Vanadium batteries use highly-corrosive sulfuric acid for the electrolyte. Because flow battery tanks can be the size of a freight train car or several of them, the researchers plan to use a benign electrolyte with a pH of about 4, for the safety of workers operating or maintaining them.

Explore further: US urged to drop India WTO case on solar

add to favorites email to friend print save as pdf

Related Stories

From the rustbelt: An iron-based flow battery

May 25, 2011

Researchers at Case Western Reserve University are mixing cheap and plentiful iron in benign solutions to create a flow battery – essentially an unwrapped battery that can be scaled up to hold and supply electricity ...

Upgrading the vanadium redox battery

Mar 17, 2011

Though considered a promising large-scale energy storage device, the vanadium redox battery's use has been limited by its inability to work well in a wide range of temperatures and its high cost. But new research ...

Recommended for you

US urged to drop India WTO case on solar

13 hours ago

Environmentalists Wednesday urged the United States to drop plans to haul India to the WTO to open its solar market, saying the action would hurt the fight against climate change.

Is nuclear power the only way to avoid geoengineering?

20 hours ago

"I think one can argue that if we were to follow a strong nuclear energy pathway—as well as doing everything else that we can—then we can solve the climate problem without doing geoengineering." So says Tom Wigley, one ...

Finalists named in Bloomberg European city contest

Apr 23, 2014

Amsterdam wants to create an online game to get unemployed young people engaged in finding jobs across Europe. Schaerbeek, Belgium, envisions using geothermal mapping to give households personalized rundowns of steps to save ...
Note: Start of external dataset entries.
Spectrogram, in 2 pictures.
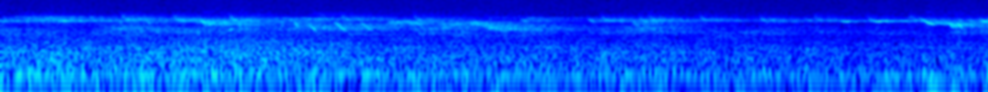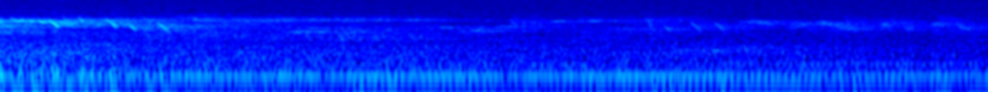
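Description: Birds chirping and trilling over a hiss of background noise, fading away over the last few seconds, with a faint steady hum coming in behind.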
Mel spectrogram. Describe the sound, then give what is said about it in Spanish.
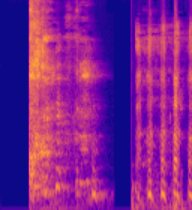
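A person with a bad cough coughing hard: one long, harsh, raspy burst, then after a short silence a quick series of about five shorter, punchy coughs. “Me estoy muriendo con la tos, ahí continúa tú.”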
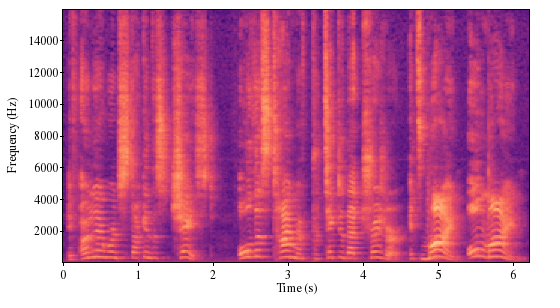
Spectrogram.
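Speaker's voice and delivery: lightly acted, swelling into a possessive claim; lightly voiced possessive castaway. Gaimon laments the treasure out of his reach, possessive.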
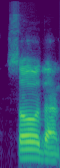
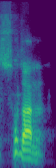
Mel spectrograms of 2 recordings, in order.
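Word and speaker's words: 相談: তো এটা অনেকে মনে করে এটার উচ্চারণ শুধু সো কি মনে করে? শুধু সো তখন যে প্যাচটা লাগে আর কি সোদান।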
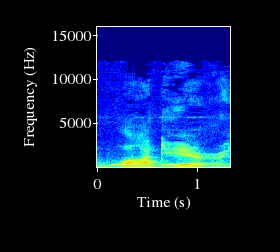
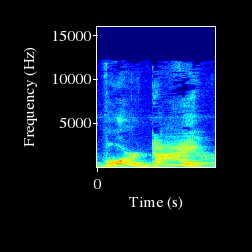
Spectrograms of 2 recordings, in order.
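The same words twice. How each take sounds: First: It is said the Chicago way. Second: It is said the cowboy-country way.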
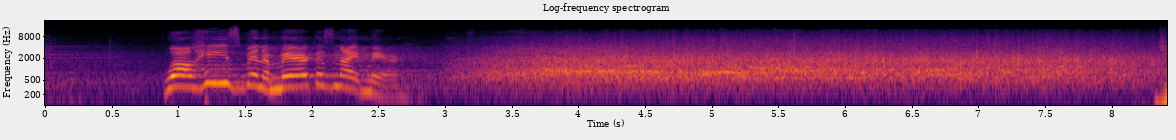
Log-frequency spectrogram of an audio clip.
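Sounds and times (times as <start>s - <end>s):
speech: 0.9s - 2.8s
wild sustained applause: 3.5s - 8.3s.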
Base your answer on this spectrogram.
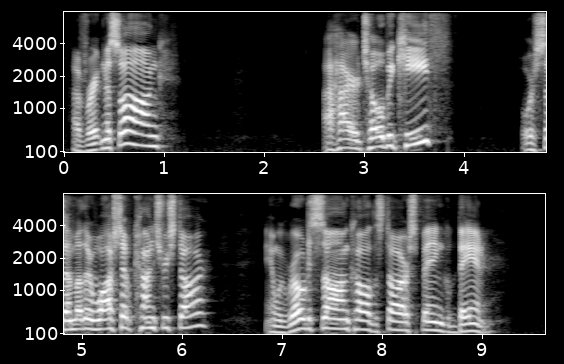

Bloomberg invests $5M in solar-powered lamp

Apr 22, 2014

Former New York Mayor Michael Bloomberg's foundation has announced a $5 million investment in an artsy-looking solar-powered lamp designed for use in off-grid populations in Africa.

User comments : 1

Adjust slider to filter visible comments by rank

Display comments: newest first

not rated yet Nov 30, 2012
Their battery uses reactions Fe2 2e --> Fe (negative) and Fe3 - 2e --> Fe2 (positive). Since Fe is not liquid, I don't see why they call it a "flow battery". Solid Fe plated on the electrode can not flow, so it can not be replenished from a tank, those main benefits of flow battery are not realized, unless they come up with some iron slury, which is however still not the same a a true flow battery where both cathode and anode systems are liquid.
Still, they system itself is interesting because it is so cheap
and with moderate toxicity.

More news stories

SK Hynix posts Q1 surge in net profit

South Korea's SK Hynix Inc said Thursday its first-quarter net profit surged nearly 350 percent from the previous year on a spike in sales of PC memory chips.

FCC to propose pay-for-priority Internet standards

The Federal Communications Commission is set to propose new open Internet rules that would allow content companies to pay for faster delivery over the so-called "last mile" connection to people's homes.

Brazil enacts Internet 'Bill of Rights'

Brazil's president signed into law on Wednesday a "Bill of Rights" for the digital age that aims to protect online privacy and promote the Internet as a public utility by barring telecommunications companies ...

Is nuclear power the only way to avoid geoengineering?

"I think one can argue that if we were to follow a strong nuclear energy pathway—as well as doing everything else that we can—then we can solve the climate problem without doing geoengineering." So says Tom Wigley, one ...

When things get glassy, molecules go fractal

Colorful church windows, beads on a necklace and many of our favorite plastics share something in common—they all belong to a state of matter known as glasses. School children learn the difference between ...

FDA proposes first regulations for e-cigarettes

The federal government wants to prohibit sales of electronic cigarettes to minors and require approval for new products and health warning labels under regulations being proposed by the Food and Drug Administration.